The appeal to poverty fallacy is committed when it is assumed that a position is correct because it is held by the poor. The opposite of the appeal to poverty is the appeal to wealth.

There is sometimes a temptation to contrast the excesses, greed, and immorality of the rich with the simplicity, virtue, and humility of the poor. This can give rise to arguments that commit the appeal to poverty fallacy.

The poverty of a person that holds a view, of course, does not establish that the view is true; even the poor can sometimes err in their beliefs.


(1) The working classes respect family and community ties.
(2) Respect for family and community ties is virtuous.

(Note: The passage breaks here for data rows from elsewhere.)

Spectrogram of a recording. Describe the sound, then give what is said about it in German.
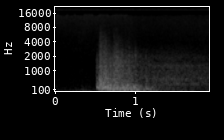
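A small cannon fires a salute shot: one sudden, loud, deep boom that fades into a long rumbling tail. The blast stands alone with no voices. “Zwei kleine Kanonen schossen harmlos wie ein Spielzeug zum blauen Himmel an. Beim Zeichen der Böllerschüsse”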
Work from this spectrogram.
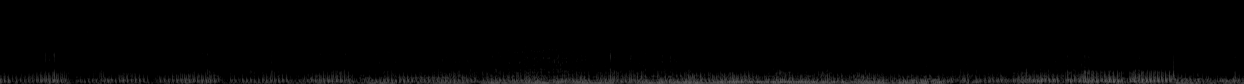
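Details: An affectionate rescued house cat purring indoors: a soft, steady, low rumbling purr, pulsing about four times a second, with faint rustling.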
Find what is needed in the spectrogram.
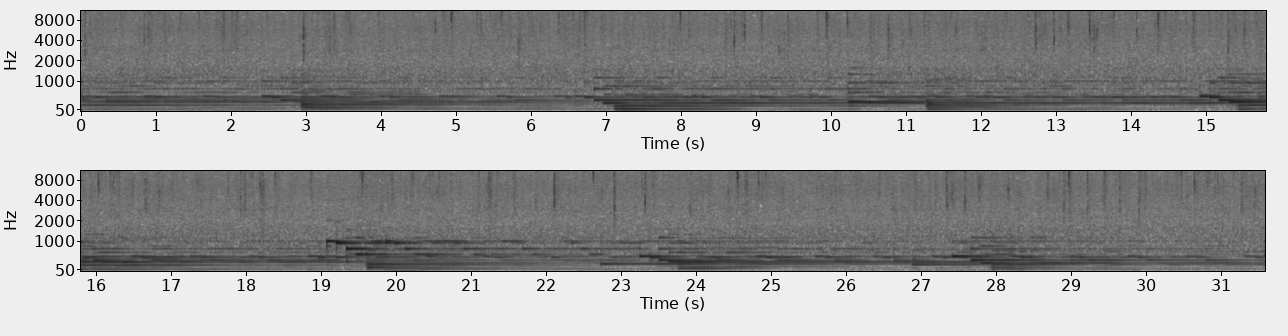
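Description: Slow ambient piano chords, a new chord about every four seconds, each entering and then fading, layered over steady recorded rain with scattered drop ticks.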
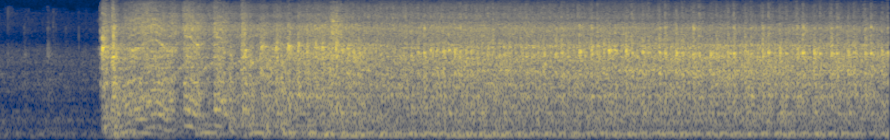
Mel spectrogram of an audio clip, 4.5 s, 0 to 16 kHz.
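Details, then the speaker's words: International LT625 heavy diesel truck, standard restart without active decompression: fires abruptly under compression after a brief quiet moment and settles into a steady deep idle; normal start. "And then on standard startup, you're gonna hear the standard engine starting up under compression"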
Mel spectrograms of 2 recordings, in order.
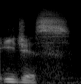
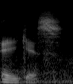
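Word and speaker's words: Aegis: Well, go and talk to the NPCs at K's Eegis and you'll hear them say Eegis.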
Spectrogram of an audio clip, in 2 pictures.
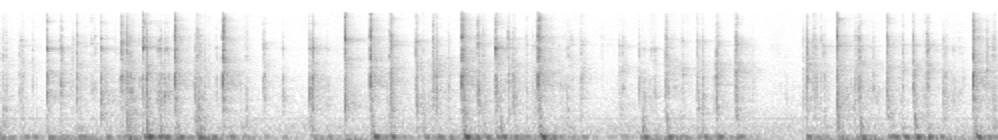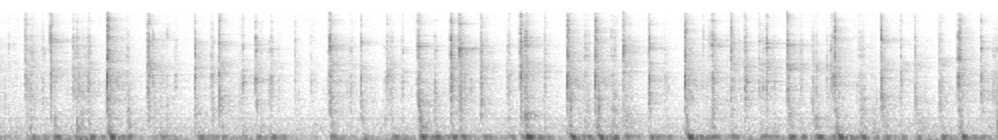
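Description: Fingertips with long natural nails rapidly press the keys of a black full-size plastic computer keyboard with hollow key housing. Quick, bright clicky taps with a low hollow thump run in a dense, steady stream of typing, each tap dying away almost at once.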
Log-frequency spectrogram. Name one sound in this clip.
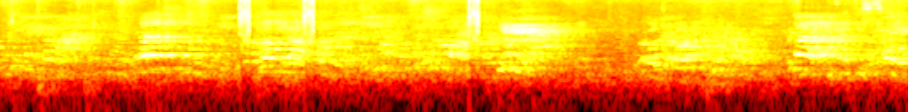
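An older man talks calmly, explaining.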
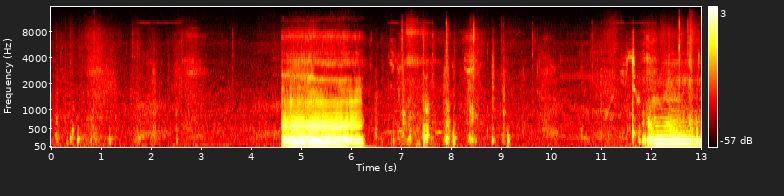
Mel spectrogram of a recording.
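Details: Female bulldog snoring while asleep indoors, recorded January 15, 2010: two loud, rough, harmonic-rich snores, each lasting one to two seconds, about seven seconds apart, with soft breathing and faint clicks between them.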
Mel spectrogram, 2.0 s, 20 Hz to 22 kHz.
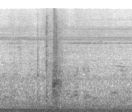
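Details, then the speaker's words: Gen 2 Toyota Prius brake bleeding without a scan tool, car off and running on the 12 V battery, door opened: the ABS pump clatters with a steady low hum as it builds pressure, normal. "clattering away so it's pumping up building pressure that's what we want now the car is off and you have to have a good 12volt battery cuz that's what's powering this whole thing"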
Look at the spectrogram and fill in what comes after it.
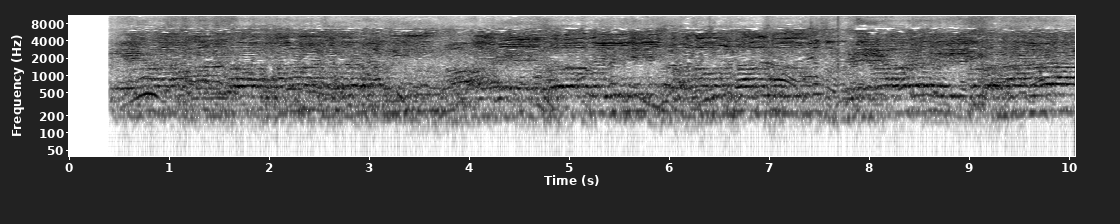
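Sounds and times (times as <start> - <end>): group chanting: 0.4 - 10.0.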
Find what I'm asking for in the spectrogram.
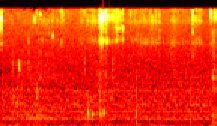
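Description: Quiet mouth sounds of someone drinking water, with soft wet gulps and a brief sharper click midway. No one speaks.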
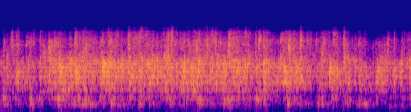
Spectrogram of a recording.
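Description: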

This argument is an appeal to poverty because it takes the association between a position and poverty as evidence of the goodness of that position. There is, however, no necessary connection between a position being associated with poverty and its being true, and so the argument is fallacious.